Here’s a thought…
Imagine you build a 5–star hotel in the middle of a beautiful forest complete with spa, gym and Michelin star restaurant. Now imagine not building a road to it, or any signs or doing any advertising whatsoever. It wouldn’t be a huge surprise when, on the opening day, no one turns up.
Of course, nobody in their right mind would ever do this (except, perhaps, one or two of The Apprentice candidates) and yet it regularly happens on the Internet.
Without visitors your website could end up being the internet’s best kept secret. Visitors are the life-blood of any website; the more visitors, the more sales and enquiries. However, over the years I have come into contact with businesses which build a website and then, rather strangely, do nothing to promote it. Maybe this is because some people view a website as a form of marketing in its own right. However, websites are unusual in that they need the support of other marketing methods to generate and sustain traffic to them.

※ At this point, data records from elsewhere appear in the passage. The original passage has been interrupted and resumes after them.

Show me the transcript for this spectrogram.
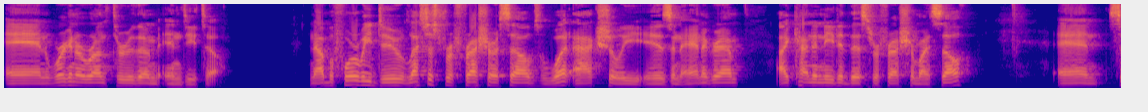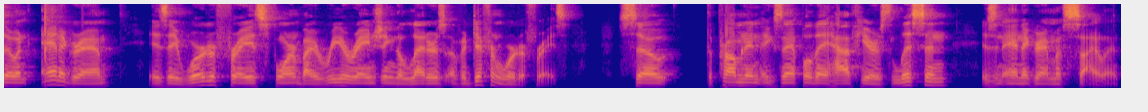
and we're going to run through them in detail. Now before we do, let's just refresh ourselves what actually is an anagram. I kind of needed this refresher myself. And so an anagram is a word or phrase formed by rearranging the letters of a different word or phrase. So the prominent example they have here is listen is an anagram of silent.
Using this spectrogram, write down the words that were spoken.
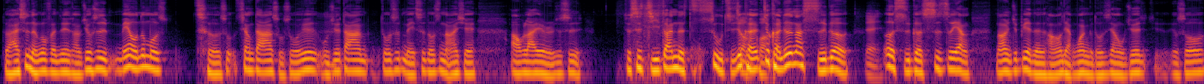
对，还是能够分辨出来，就是没有那么扯说，像大家所说，因为我觉得大家都是每次都是拿一些 outlier，就是就是极端的数值，就可能就可能就是那十个、对二十个是这样，然后你就变成好像两万个都是这样，我觉得有时候。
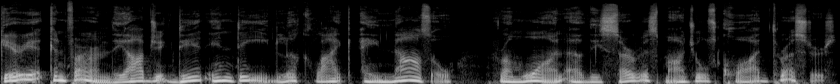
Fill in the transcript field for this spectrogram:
Garriott confirmed the object did indeed look like a nozzle from one of the service module's quad thrusters.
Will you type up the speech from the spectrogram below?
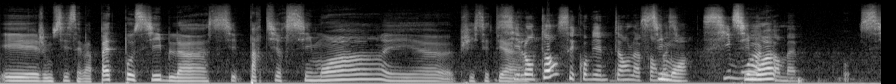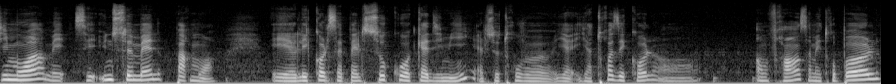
et je me suis dit, ça va pas être possible à partir six mois, et euh, puis c'était... Si longtemps C'est combien de temps la formation? Six mois. Six, mois, quand même. Six mois, mais c'est une semaine par mois. Et euh, l'école s'appelle Soco Academy, elle se trouve, il y, a trois écoles en, France, en métropole,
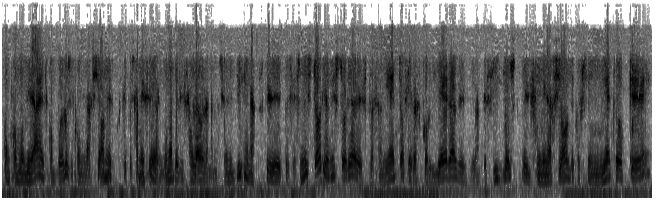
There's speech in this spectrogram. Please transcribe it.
con comunidades, con pueblos y con naciones, porque pues también se, algunas veces se ha hablado de la nación indígena. que pues es una historia, una historia de desplazamiento hacia las cordilleras durante siglos, de discriminación, de constreñimiento, que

In order to explain this I need the help of some ancient Greeks:
A marketing expert called Jay Abrahams suggested that successful businesses are structured like the Parthenon in Greece with the roofline being the business and numerous marketing methods being the pillars supporting it. He suggested that any business which relies entirely on one marketing tactic (or pillar) would be ‘at significant risk’ if that marketing approach were ever to dry up or become unprofitable.

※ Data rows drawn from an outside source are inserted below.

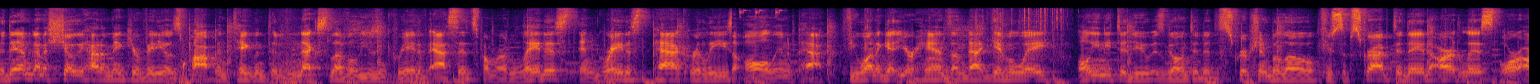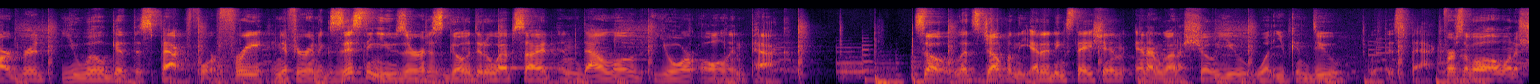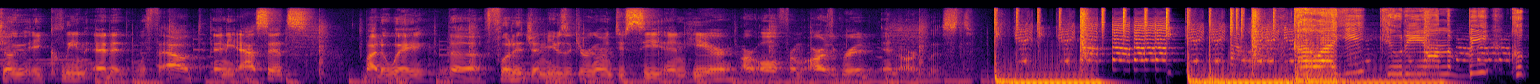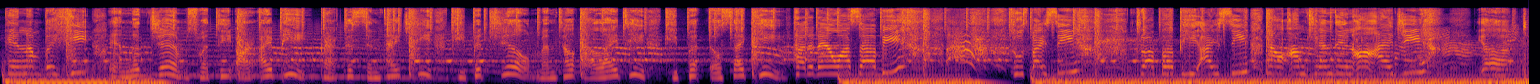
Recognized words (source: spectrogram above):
Today I'm gonna show you how to make your videos pop and take them to the next level using creative assets from our latest and greatest pack release, the All-In Pack. If you wanna get your hands on that giveaway, all you need to do is go into the description below. If you subscribe today to Artlist or Artgrid, you will get this pack for free. And if you're an existing user, just go to the website and download your All-In Pack. So let's jump on the editing station and I'm gonna show you what you can do with this pack. First of all, I wanna show you a clean edit without any assets. By the way, the footage and music you're going to see and hear are all from Artgrid and Artlist. Kawaii, cutie on the beat, cooking up the heat in the gym. RIP, Tai Chi. Keep it chill, mental LIT. Keep it ill psyche. Hotter than wasabi, ah, too spicy. Drop a PIC, now I'm trending on IG. Yeah.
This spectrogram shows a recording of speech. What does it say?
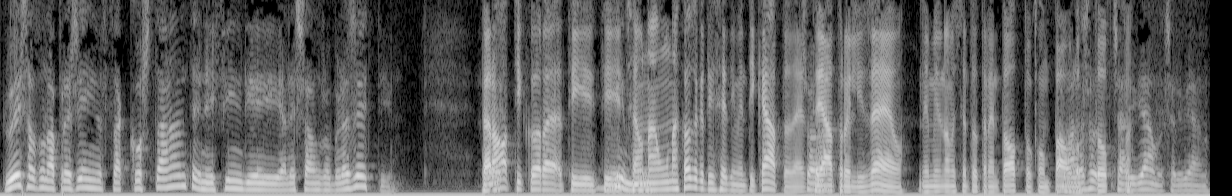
Lui è stata una presenza costante nei film di Alessandro Blasetti però eh, ti corre, ti, ti, c'è una, una, cosa che ti sei dimenticata del cioè, Teatro Eliseo nel 1938 con Paolo Stoppa. Ci arriviamo, ci arriviamo.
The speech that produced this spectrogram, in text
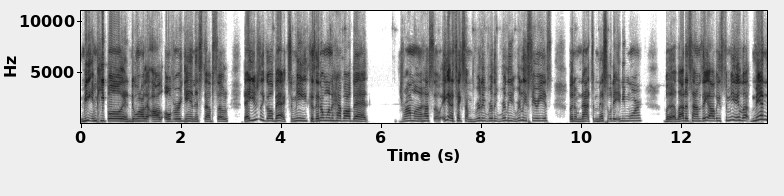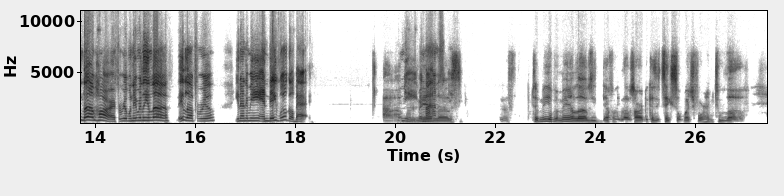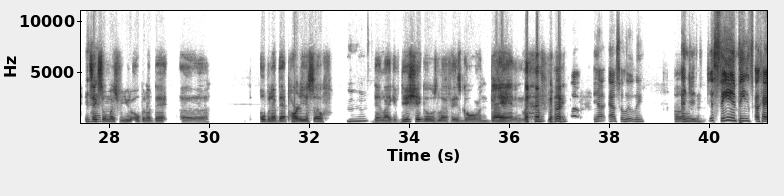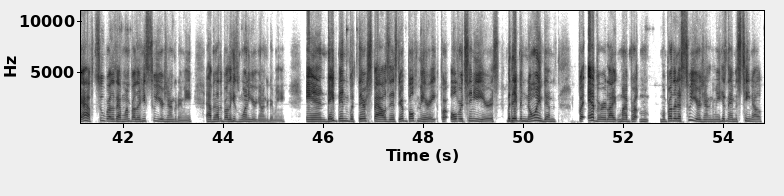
meeting people and doing all that all over again and stuff. So they usually go back to me because they don't want to have all that drama and hustle. It got to take something really, really, really, really serious for them not to mess with it anymore. But a lot of times they always, to me, they love, men love hard for real. When they're really in love, they love for real. You know what I mean? And they will go back. Uh, me, man loves, to me, if a man loves, he definitely loves hard because it takes so much for him to love. It exactly. takes so much for you to open up that uh open up that part of yourself mm-hmm. that like if this shit goes left, it's going bad and left. like, yeah, absolutely. Um, and just, um, just seeing things. Okay, I have two brothers. I have one brother, he's two years younger than me. I have another brother, he's one year younger than me. And they've been with their spouses, they're both married for over 10 years, but they've been knowing them forever. Like my brother, my brother that's two years younger than me, his name is Tino.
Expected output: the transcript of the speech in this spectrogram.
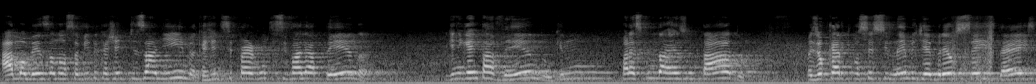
há momentos da nossa vida que a gente desanima, que a gente se pergunta se vale a pena que ninguém está vendo, que não, parece que não dá resultado. Mas eu quero que você se lembre de Hebreus 6,10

So, the most effective way to support any business is to have several pillars of marketing supporting it. Conventional marketing pillars could be; direct mail, leaflets, advertising, word–of–mouth, etc.. Having several marketing pillars means you are testing multiple approaches which will inevitably lead to more customers than if you were solely reliant on one.
The same logic applies to your website. In order for it to be successful it to must have multiple pillars (or traffic generating methods) supporting it. For example, search engine optimisation, pay-per-click advertising, joint ventures, affiliation with other organisations, blogging, engaging in forums, optimising your off–line marketing, using social marketing and so forth.
The trick is to make sure that you are testing at least five or six different pillars at the same time. Some of them will fail, some will be just ‘okay’ (providing you with bread–and–butter traffic) but some will create exceptional results. Unfortunately, there is no way to know which pillar will work best in your organisation – you can only find this out through experimentation. (Have a look at my previous blog post on testing if you’d like to know more.)
Put simply, the more pillars of marketing you have supporting your website then the more traffic (and most importantly, customers) you will gain.